are actually Rules. Here (for the purpose of marking status changes), all Notes
are taken at face value: anything that claims to be a Note is treated as a Note.

     Where a block of text has been moved in some way this has not been marked
as such, but is only signaled by marking the first dozen or so characters of the
moved block of text. If the text has been moved from a quite different place this
has been signalled in blue. If the text is merely moved a little (that is, becoming
a new paragraph start, joining up with the preceding paragraph, a move within an
Article, and such), this has been signalled in purple. Such a moved block of text
may consist of two or more items, say a Rule, supported by an Example, in
which case only the first item is signalled by marking the first dozen or so of
the moved text. However, if it is numbered, the numbering of all the involved
items has been marked (see for example a block that was moved from the 1988,
Berlin Code, Art. 40.2, supported by four Examples, becoming Art. 11.8,
supported by the same four Examples, in the 1994, Tokyo Code, in which all
components have a blue number, but where only the beginning of the block is
more extensively marked); this includes the unnumbered “Note” and “Example”
of earlier editions.

     As a later development, links are being added to the proposals (and decisions)
that gave rise to changes. For this purpose three extra files per Code are provided:
one with the full titles of the proposals, and associated papers, one conversion
table and one overview of Congress action. This was most easily done for the
more recent Codes, as the process of managing proposals has become ever more
streamlined over time. At this stage, these links to proposals are provided for the
Codes back to the 1956, Paris Code.

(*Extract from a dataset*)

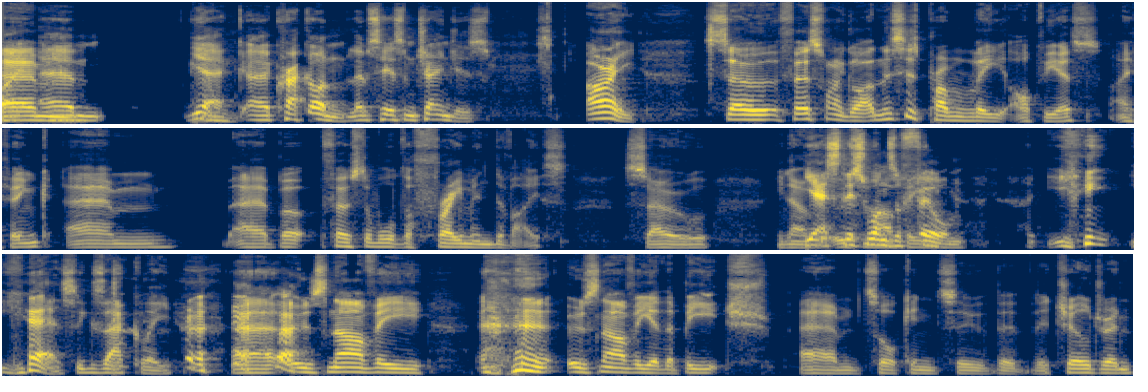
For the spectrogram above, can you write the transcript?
Right. Um, Um, yeah. Uh, crack on. Let's hear some changes. All right. So the first one I got, and this is probably obvious, I think. Um, uh, but first of all, the framing device. So you know, Yes, this one's a film. yes, exactly. Uh, Usnavi, Usnavi at the beach, um, talking to the, the children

     HTML mark-up has been kept as basic as possible, hopefully making for
optimal browser compatibility (even something as innocuous-looking as “</i>”
is interpreted differently by different browsers). There appears to be quite a
bit of HTML-technique that looks good in the sale pitch, but that upon testing
proves not to work. Mark-up was done with the purpose of making proofreading
as easily as possible, that is, in a non- proportional font (New Courier) with text
aligned (for the obvious reasons) at either four or twenty-nine spaces from the
left. For the technically-minded: sizes are in pts (tutorials often recommend using
px, but it proves that of the examined browsers none actually supports text
mark-up in px, while some experimentation shows that ems don’t offer any
advantage); where applicable, spacing is given in centimeters.

     The project was realized in a period of over nine years, as it is not something
that can be done in a hurry. Given the complexity of the project there can be no
guarantee that it is error free, in any respect.

Paul van Rijckevorsel
Utrecht, 2014

 
 
 
 
2014 ©, Paul van Rijckevorsel